Noel Francis was born in Temple, Texas in 1906. By age 20 she was appearing in the Ziegfeld Follies, working opposite the comedy team of Wheeler and Woolsey. Eventually Fox scouts noticed her and in 1929 she was signed to a Hollywood contract. Because of her Follies background, Fox intended to develop Noel as a musical and dance star. Unfortunately, musicals were on the wane at the time (they did rebound) and her contract was dropped. Luckily, she was picked up by Warner Brothers, and featured in a number of films that had her portraying the tough talking, sassy female connected to gangsters, convicts, and other underworld types, so popular with the movie going public then and now.

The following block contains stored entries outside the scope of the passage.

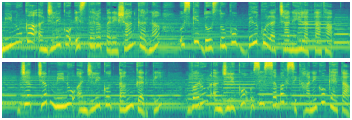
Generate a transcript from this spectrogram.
मीनू का अंजलि को इस तरह परेशान करना उसके दोस्तों को बिल्कुल अच्छा नहीं लगता था। जब जब मीनू अंजलि को तंग करती, वरुण अंजलि को उसे सबक सिखाने को कहता।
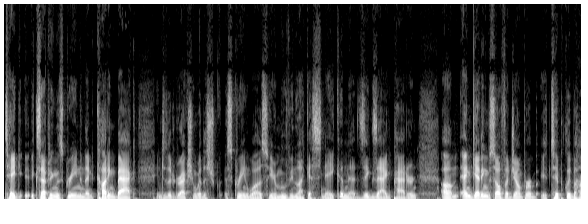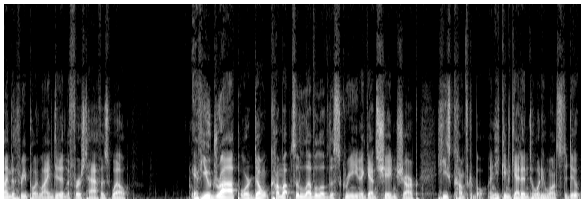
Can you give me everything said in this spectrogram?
take accepting the screen and then cutting back into the direction where the sh- screen was. So you're moving like a snake in that zigzag pattern um, and getting himself a jumper, typically behind the three point line. Did it in the first half as well. If you drop or don't come up to the level of the screen against Shaedon Sharpe, he's comfortable and he can get into what he wants to do.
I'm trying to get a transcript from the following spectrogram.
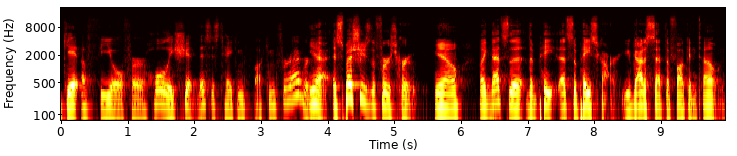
get a feel for holy shit, this is taking fucking forever. Yeah, especially as the first group. You know, like that's the the pace that's the pace car. You got to set the fucking tone.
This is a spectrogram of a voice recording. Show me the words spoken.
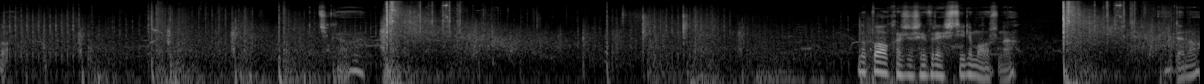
O. Ciekawe. No pokaż się wreszcie ile można. Kurde no.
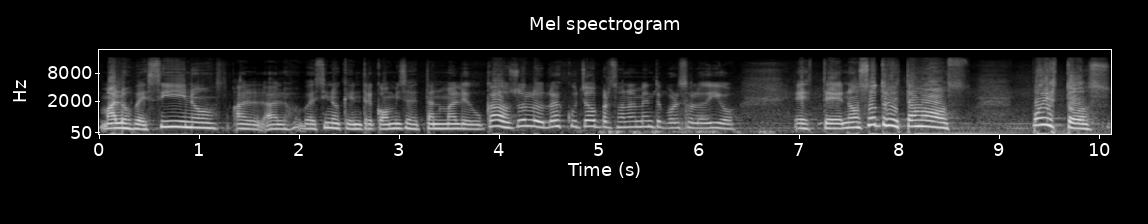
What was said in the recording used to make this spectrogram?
malos vecinos, a los vecinos que, entre comillas, están mal educados. Yo lo, lo he escuchado personalmente, por eso lo digo. Este, nosotros estamos puestos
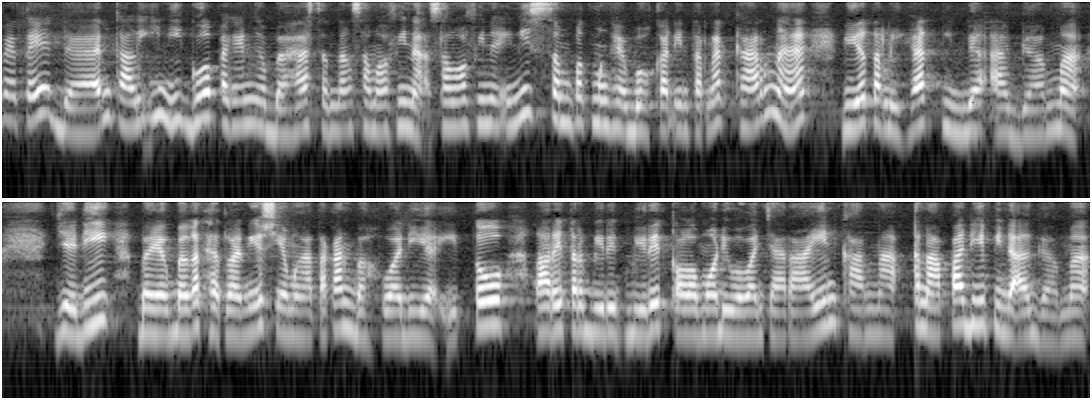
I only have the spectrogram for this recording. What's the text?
VT dan kali ini gue pengen ngebahas tentang Salma Vina. Salma Vina ini sempat menghebohkan internet karena dia terlihat pindah agama. Jadi banyak banget headline news yang mengatakan bahwa dia itu lari terbirit-birit kalau mau diwawancarain karena kenapa dia pindah agama.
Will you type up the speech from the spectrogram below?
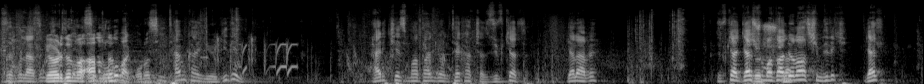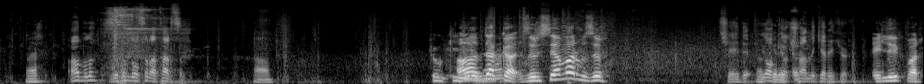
Zırhı lazım. Gördüm, Orası aldım. dolu bak. Orası item kaynıyor. Gidin. Herkes madalyon tek atacağız. Zülfikar. Gel abi. Zülfikar gel Dur şu şuna. madalyonu al şimdilik. Gel. Ver. Al bunu. Zırhın da olsun atarsın. Tamam. Çok iyi. Aa bir dakika zırh isteyen var mı zırh? Şeyde yok gerek yok, şu yok. anda gerek yok. 50'lik var.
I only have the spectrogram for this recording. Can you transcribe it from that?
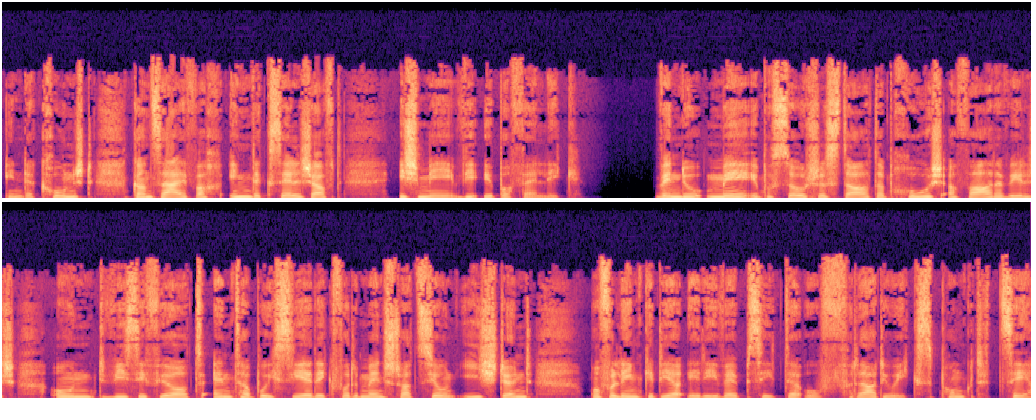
in der Kunst, ganz einfach in der Gesellschaft, ist mehr wie überfällig. Wenn du mehr über Social Startup Rouge erfahren willst und wie sie für die Enttabuisierung der Menstruation einstehen, wir verlinken dir ihre Webseite auf radiox.ch.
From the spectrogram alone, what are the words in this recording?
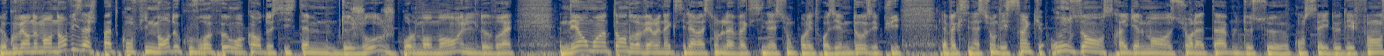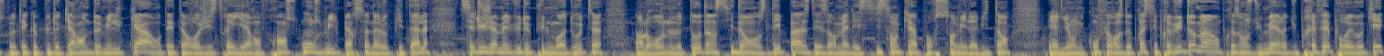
Le gouvernement n'envisage pas de confinement, de couvre-feu ou encore de système de jauge pour le moment. Il devrait néanmoins tendre vers une accélération de la vaccination pour les troisièmes doses et puis la vaccination des 5-11 ans sera également sur la table de ce conseil de défense Notez que plus de 42 000 cas ont été enregistrés hier en France, 11 000 personnes à l'hôpital. C'est du jamais vu depuis le mois d'août. Dans le Rhône, le taux d'incidence dépasse désormais les 600 cas pour 100 000 habitants. Et à Lyon, une conférence de presse est prévue demain en présence du maire et du préfet pour évoquer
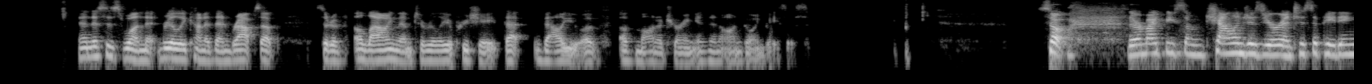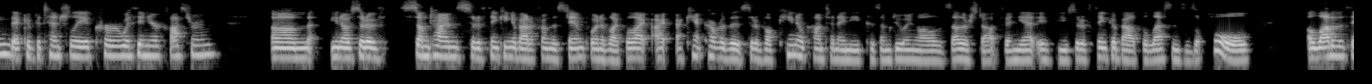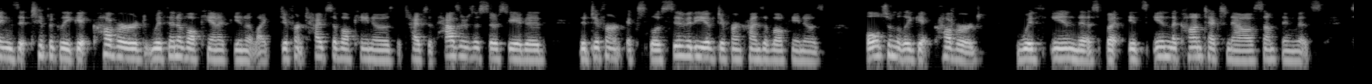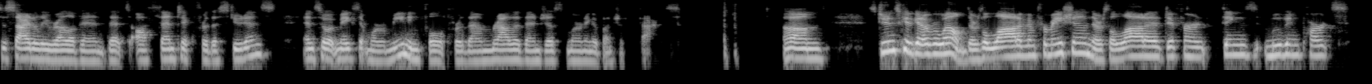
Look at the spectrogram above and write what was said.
And this is one that really kind of then wraps up sort of allowing them to really appreciate that value of, of monitoring in an ongoing basis. So there might be some challenges you're anticipating that could potentially occur within your classroom. Um, you know, sort of sometimes sort of thinking about it from the standpoint of like, well, I, I, I can't cover the sort of volcano content I need because I'm doing all this other stuff. And yet if you sort of think about the lessons as a whole, a lot of the things that typically get covered within a volcanic unit, like different types of volcanoes, the types of hazards associated, the different explosivity of different kinds of volcanoes, ultimately get covered within this, but it's in the context now of something that's societally relevant, that's authentic for the students. And so it makes it more meaningful for them rather than just learning a bunch of facts. Um, students can get overwhelmed. There's a lot of information. There's a lot of different things, moving parts.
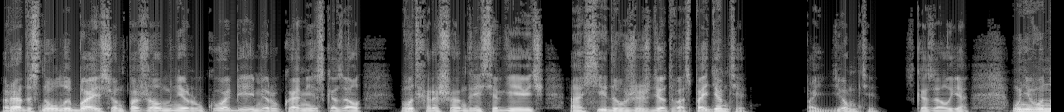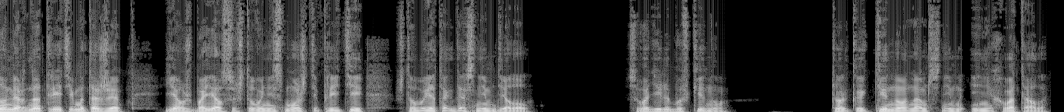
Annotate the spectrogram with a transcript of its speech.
Радостно улыбаясь, он пожал мне руку обеими руками и сказал, «Вот хорошо, Андрей Сергеевич, Ахида уже ждет вас. Пойдемте?» «Пойдемте», — сказал я. «У него номер на третьем этаже. Я уж боялся, что вы не сможете прийти. Что бы я тогда с ним делал?» «Сводили бы в кино». Только кино нам с ним и не хватало.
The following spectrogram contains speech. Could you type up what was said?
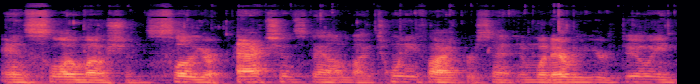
and slow motion. Slow your actions down by 25% in whatever you're doing.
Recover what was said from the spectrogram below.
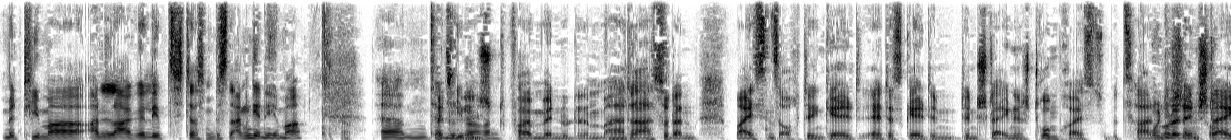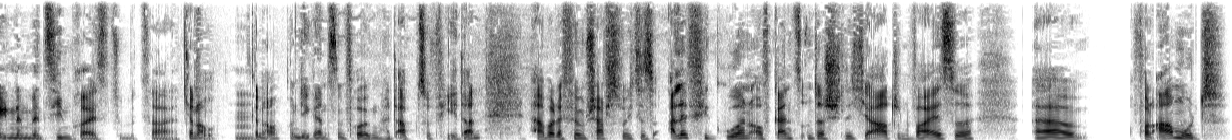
mit Klimaanlage lebt sich das ein bisschen angenehmer. Ja. Ähm, der den, vor allem, wenn du da hast du dann meistens auch den Geld, äh, das Geld, den, den steigenden Strompreis zu bezahlen und oder den steigenden Benzinpreis zu bezahlen. Genau, so. mhm. genau. Und die ganzen Folgen halt abzufedern. Aber der Film schafft es wirklich, dass alle Figuren auf ganz unterschiedliche Art und Weise äh, von Armut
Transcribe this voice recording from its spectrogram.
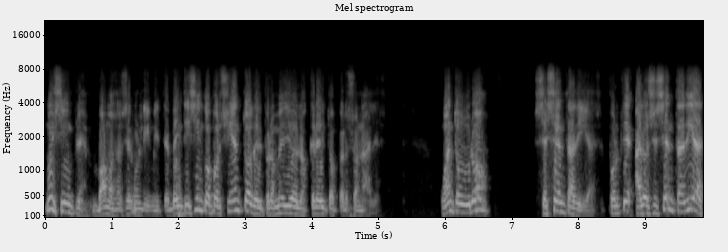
Muy simple, vamos a hacer un límite. 25% del promedio de los créditos personales. ¿Cuánto duró? 60 días, porque a los 60 días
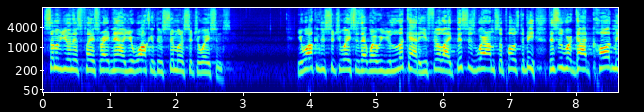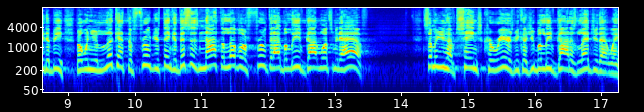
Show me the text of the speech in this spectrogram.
Some of you in this place right now, you're walking through similar situations. You're walking through situations that when you look at it, you feel like this is where I'm supposed to be. This is where God called me to be. But when you look at the fruit, you're thinking, this is not the level of fruit that I believe God wants me to have. Some of you have changed careers because you believe God has led you that way.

Noel was rarely given the lead female role, though she worked near the top with some of the era's best actors in films that included Smart Money (1931), in which she is a scheming blonde helping Edward G. Robinson lose his money, and Blonde Crazy (1931), where her target is James Cagney. Her most noted performance was in I Am a Fugitive From a Chain Gang (1932), working with Paul Muni in one of his strongest performances. However, perhaps because of being typecast, she found herself in "B" productions after 1932, though one was as the lead female, in Mayfair Picture Corporation's 1934 What's Your Racket?, opposite Regis Toomey.
Needing work, Noel returned to Broadway, but couldn't resume her career there, and returned to Hollywood to make three final films with Buck Jones, including Stone of Silver Creek (1935), in which she used her Broadway musical expertise to play a saloon singer. Between 1929 and 1937 Noel made 47 films.
She died October 30, 1959 in Los Angeles, California.